= Beginning of Section =

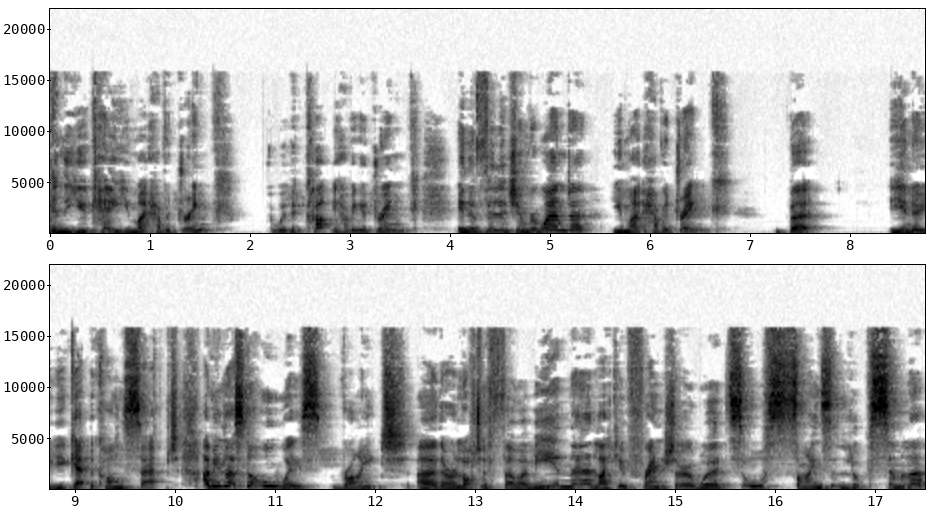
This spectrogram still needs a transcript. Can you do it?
in the UK, you might have a drink. With a cup, you're having a drink. In a village in Rwanda, you might have a drink. But you know, you get the concept. I mean, that's not always right. Uh, there are a lot of faux amis in there, like in French, there are words or signs that look similar,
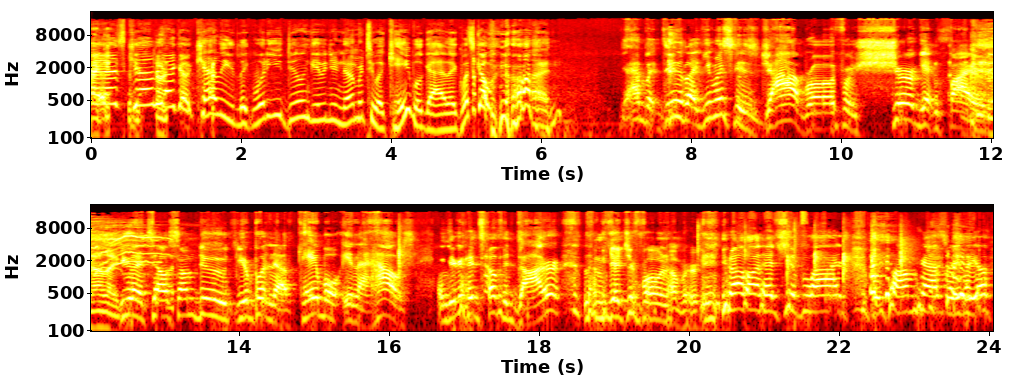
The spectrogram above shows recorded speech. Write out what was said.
I I get- asked Kelly, I go, Kelly, like, what are you doing giving your number to a cable guy? Like, what's going on? Yeah, but dude, like you risk his job, bro, for sure getting fired. Yeah, like- you're gonna tell some dude you're putting a cable in the house, and you're gonna tell the daughter, "Let me get your phone number." You know how long that shit flies with Comcast or anybody else?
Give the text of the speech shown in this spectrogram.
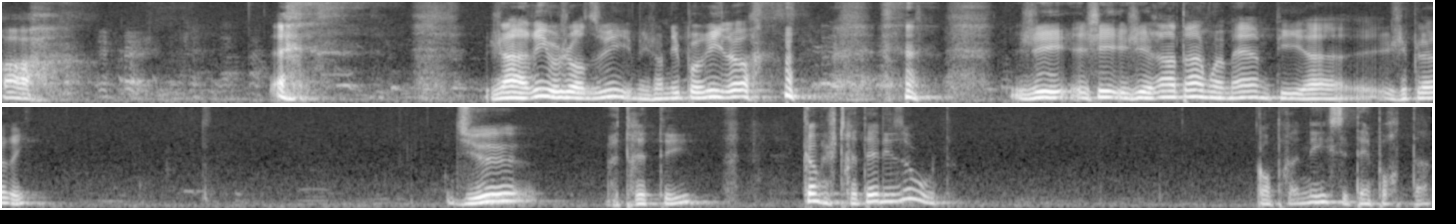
ah! j'en ris aujourd'hui, mais j'en ai pas ri là. j'ai rentré en moi-même, puis euh, j'ai pleuré. Dieu m'a traité comme je traitais les autres. Comprenez, c'est important.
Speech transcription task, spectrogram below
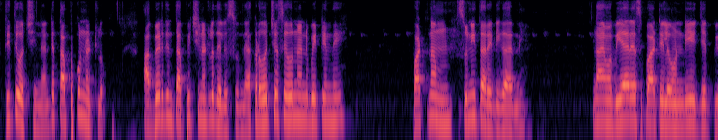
స్థితి వచ్చింది. అంటే తప్పుకున్నట్లు అభ్యర్థిని తప్పించినట్లు తెలుస్తుంది. అక్కడ వచ్చేసి ఎవరినండి పెట్టింది? పట్నం సునీతారెడ్డి గారిని. ఆమె బీఆర్ఎస్ పార్టీలో ఉండి జెడ్పీ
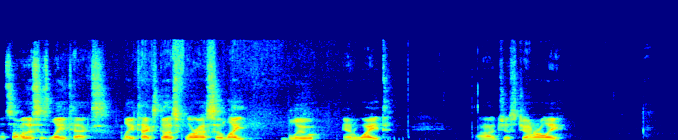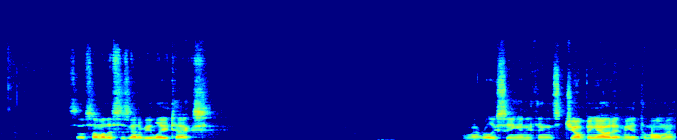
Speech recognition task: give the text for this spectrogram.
Now some of this is latex. Latex does fluoresce a light blue and white, uh, just generally. So some of this is going to be latex. I'm not really seeing anything that's jumping out at me at the moment.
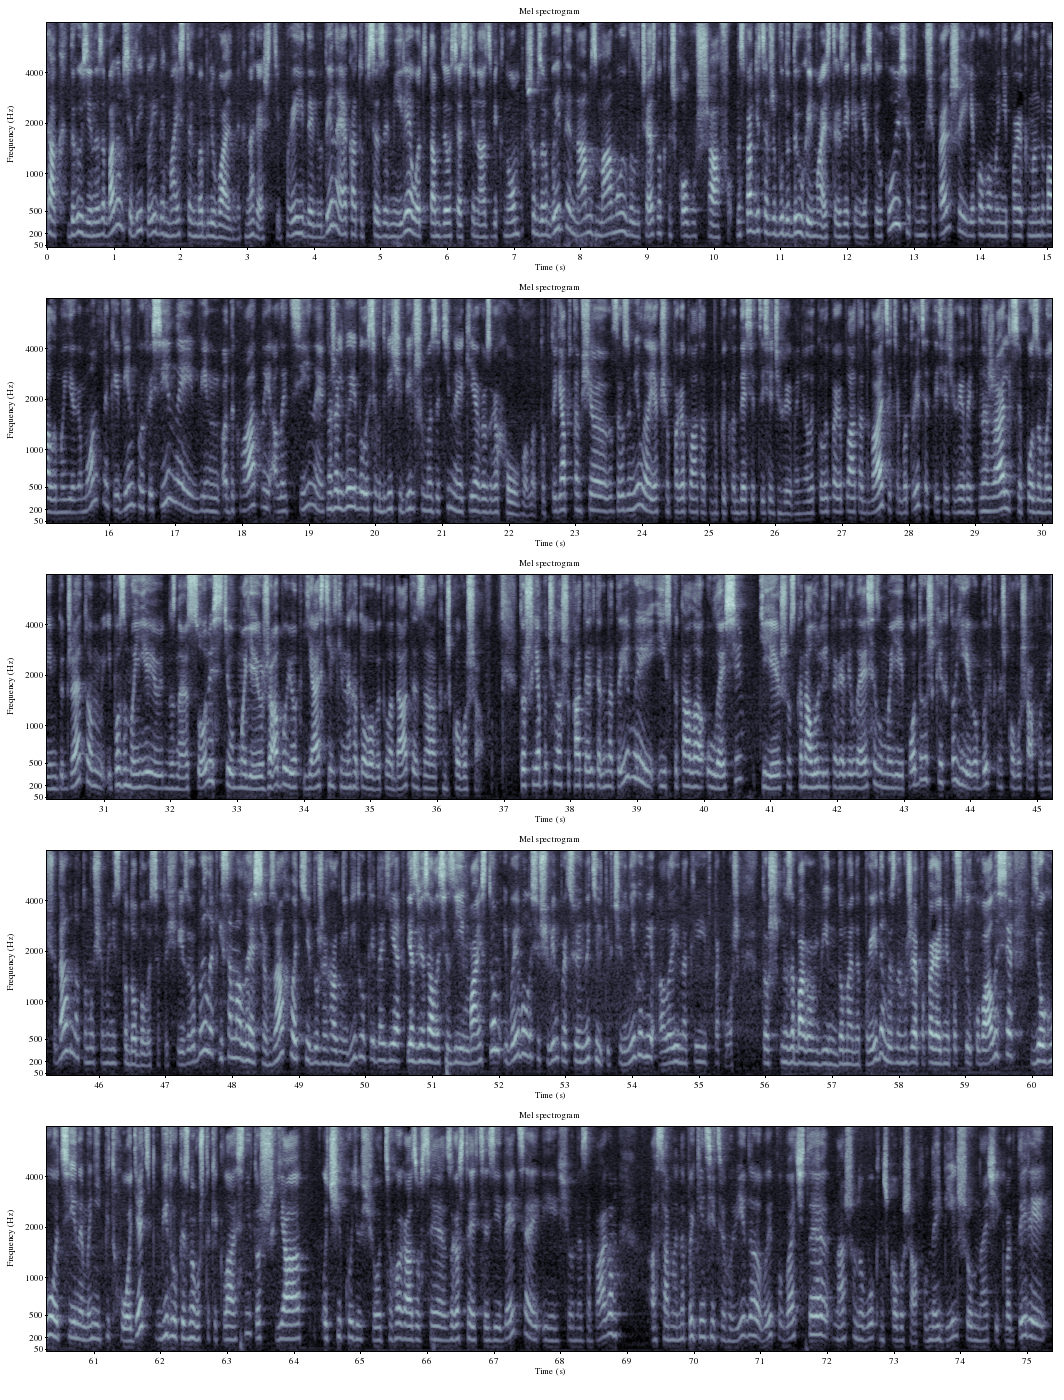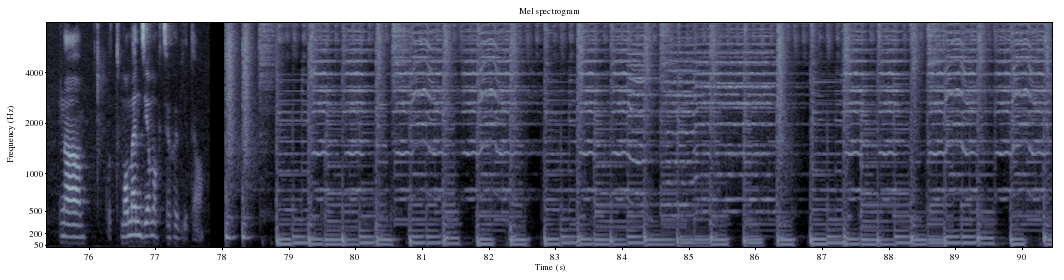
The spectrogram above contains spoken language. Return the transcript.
Так, друзі, незабаром сюди прийде майстер-меблювальник. Нарешті прийде людина, яка тут все заміряє, от там, де оця стіна з вікном, щоб зробити нам з мамою величезну книжкову шафу. Насправді це вже буде другий майстер, з яким я спілкуюся, тому що перший, якого мені порекомендували мої ремонтники, він професійний, він адекватний, але ціни, на жаль, виявилися вдвічі більшими за ті, на які я розраховувала. Тобто я б там ще зрозуміла, якщо переплата, наприклад, 10 тисяч гривень, але коли переплата 20 або 30 тисяч гривень, на жаль, це поза моїм бюджетом і поза моєю не знаю совістю, моєю жабою. Я стільки не готова викладати за книжкову шафу. Тож я почала шукати альтернативи і спитала у Лесі. Тією, що з каналу Літера Леся, у моєї подружки, хто їй робив книжкову шафу нещодавно, тому що мені сподобалося те, що її зробили. І сама Леся в захваті дуже гарні відгуки дає. Я зв'язалася з її майстром, і виявилося, що він працює не тільки в Чернігові, але й на Київ також. Тож незабаром він до мене прийде. Ми з ним вже попередньо поспілкувалися. Його ціни мені підходять. Відгуки знову ж таки класні. Тож я очікую, що цього разу все зростеться, зійдеться, і що незабаром. А саме наприкінці цього відео ви побачите нашу нову книжкову шафу, найбільшу в нашій квартирі на от момент зйомок цього відео.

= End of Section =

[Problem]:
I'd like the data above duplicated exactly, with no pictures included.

[Response area]:
This spectrogram still needs a transcript. Can you do it?
in the UK, you might have a drink. With a cup, you're having a drink. In a village in Rwanda, you might have a drink. But you know, you get the concept. I mean, that's not always right. Uh, there are a lot of faux amis in there, like in French, there are words or signs that look similar,
The spectrogram above shows recorded speech. Write out what was said.
I I get- asked Kelly, I go, Kelly, like, what are you doing giving your number to a cable guy? Like, what's going on? Yeah, but dude, like you risk his job, bro, for sure getting fired. Yeah, like- you're gonna tell some dude you're putting a cable in the house, and you're gonna tell the daughter, "Let me get your phone number." You know how long that shit flies with Comcast or anybody else?
Give the text of the speech shown in this spectrogram.
ah! j'en ris aujourd'hui, mais j'en ai pas ri là. j'ai rentré en moi-même, puis euh, j'ai pleuré. Dieu m'a traité comme je traitais les autres. Comprenez, c'est important.
Speech transcription task, spectrogram below
స్థితి వచ్చింది. అంటే తప్పుకున్నట్లు అభ్యర్థిని తప్పించినట్లు తెలుస్తుంది. అక్కడ వచ్చేసి ఎవరినండి పెట్టింది? పట్నం సునీతారెడ్డి గారిని. ఆమె బీఆర్ఎస్ పార్టీలో ఉండి జెడ్పీ
Speech recognition task: give the text for this spectrogram.
Now some of this is latex. Latex does fluoresce a light blue and white, uh, just generally. So some of this is going to be latex. I'm not really seeing anything that's jumping out at me at the moment.
The spectrogram above contains spoken language. Return the transcript.
Так, друзі, незабаром сюди прийде майстер-меблювальник. Нарешті прийде людина, яка тут все заміряє, от там, де оця стіна з вікном, щоб зробити нам з мамою величезну книжкову шафу. Насправді це вже буде другий майстер, з яким я спілкуюся, тому що перший, якого мені порекомендували мої ремонтники, він професійний, він адекватний, але ціни, на жаль, виявилися вдвічі більшими за ті, на які я розраховувала. Тобто я б там ще зрозуміла, якщо переплата, наприклад, 10 тисяч гривень, але коли переплата 20 або 30 тисяч гривень, на жаль, це поза моїм бюджетом і поза моєю не знаю совістю, моєю жабою. Я стільки не готова викладати за книжкову шафу. Тож я почала шукати альтернативи і спитала у Лесі. Тією, що з каналу Літера Леся, у моєї подружки, хто їй робив книжкову шафу нещодавно, тому що мені сподобалося те, що її зробили. І сама Леся в захваті дуже гарні відгуки дає. Я зв'язалася з її майстром, і виявилося, що він працює не тільки в Чернігові, але й на Київ також. Тож незабаром він до мене прийде. Ми з ним вже попередньо поспілкувалися. Його ціни мені підходять. Відгуки знову ж таки класні. Тож я очікую, що цього разу все зростеться, зійдеться, і що незабаром. А саме наприкінці цього відео ви побачите нашу нову книжкову шафу, найбільшу в нашій квартирі на от момент зйомок цього відео.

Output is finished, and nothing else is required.